According to Dr. Kripa Singh, a civil and chemical engineering professor at the University of New Brunswick who specializes in environmental engineering and waste treatment biotechnology, depending on what the contaminants are in soil, if they're biological in some degree they might break down naturally over a long period of time.
"There are many factors," Singh said. "If it is a long period of time, naturally some of these things will be degraded ... but again, it is also possible that some of these things might not degrade so quickly. Sometimes people intervene and they try to take out the soil and treat that soil. But again, it depends how long you leave that land without any use."
"It is difficult to say how long because that depends on what was the level of contaminants there," he said.
Singh also said that contaminants could seep into the river through soil that is contaminated. If there's a heavy rain, the run off water can carry those contaminants into the waterways.
Vacant since 2004
The land has been vacant and unused since the 2004 deal fell through.
Former city councillor Marilyn Kerton said there were several complaints from people who live in her ward that the property is unsightly.
"Many, many times it was an issue in the ward. People have always talked about what an eyesore on the St. John River and how that should be cleaned up."
Kerton said she pushed several times as a councillor to have something done with the land.
"Even if that just had grass and a couple of benches on it that would be an improvement, but unfortunately that just didn't ever happen," she said.

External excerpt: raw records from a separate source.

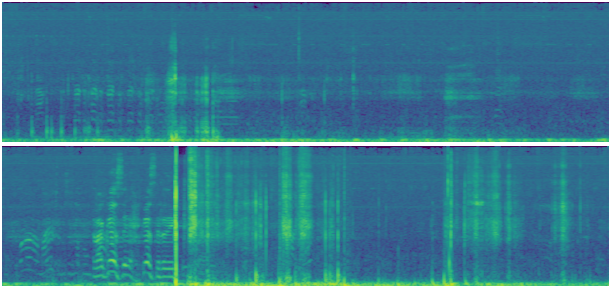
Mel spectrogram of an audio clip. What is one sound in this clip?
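Men talk casually outdoors nearby.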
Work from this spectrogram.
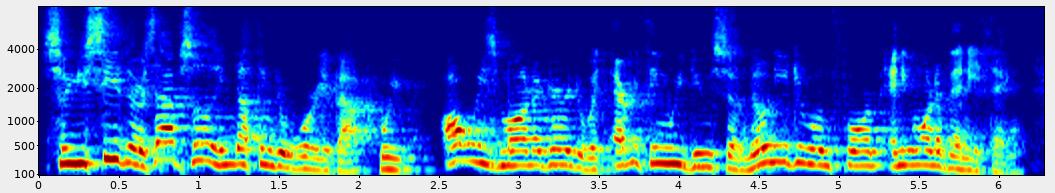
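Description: Casting: male reader putting on a bossy, chattering gnome girl, high and bright, storybook audiobook. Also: lively intonation, moderate pace, roomy sound. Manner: blunt, morbid, hasty chatter. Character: bossy 263-year-old female gnome girl.

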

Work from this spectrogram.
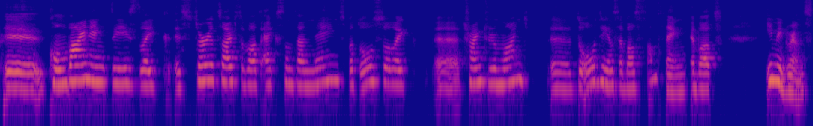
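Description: A woman speaks as a podcast interviewer in a slightly high voice. Her delivery is conversational and hesitant, building questions in short, halting phrases.

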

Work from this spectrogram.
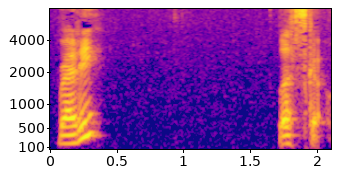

The city is also considering the possibility of leasing the land.
"It is a really nice piece of land, if you can set the environmental aside for a second," Scott said. "It is a wonderful piece of land and a great location. We'd hate to take away any long-term opportunities from the Irvings on that piece of land.
"So we looked at the idea if the boat facility did work there, we would really keep it quite minimal and make it such that if the Irvings did have a great opportunity in the future we could get out of the way."
Leasing the land also would keep the city off the hook if an environmental cleanup is needed.
"Whatever you do there, you just don't want to get into the ground because the cost of remediation of the site becomes virtually impossible," Scott said.
"I haven't seen reports on just exactly what the contamination is, but at minimum there's probably some petrochemical issues, which you know is a big deal to fix. So if we go on the site and stay on top of everything, then it becomes more probable than if we're digging into something that would require in-ground structures."
Scott said his firm reached out to the Irving family about the idea, though the city said it hasn't engaged in any talks about the land with the Irvings.
And though this could be the plan that adds another chapter to the land's long story, any action is still a long way off, said Mayor Mike O'Brien.
"It's a visionary document," he said. "I'd love to see it roll out, but there's been no discussions with the property owner," said O'Brien. "It resonated with the public and the boating community and the fishing community. They'd love to have a spot there."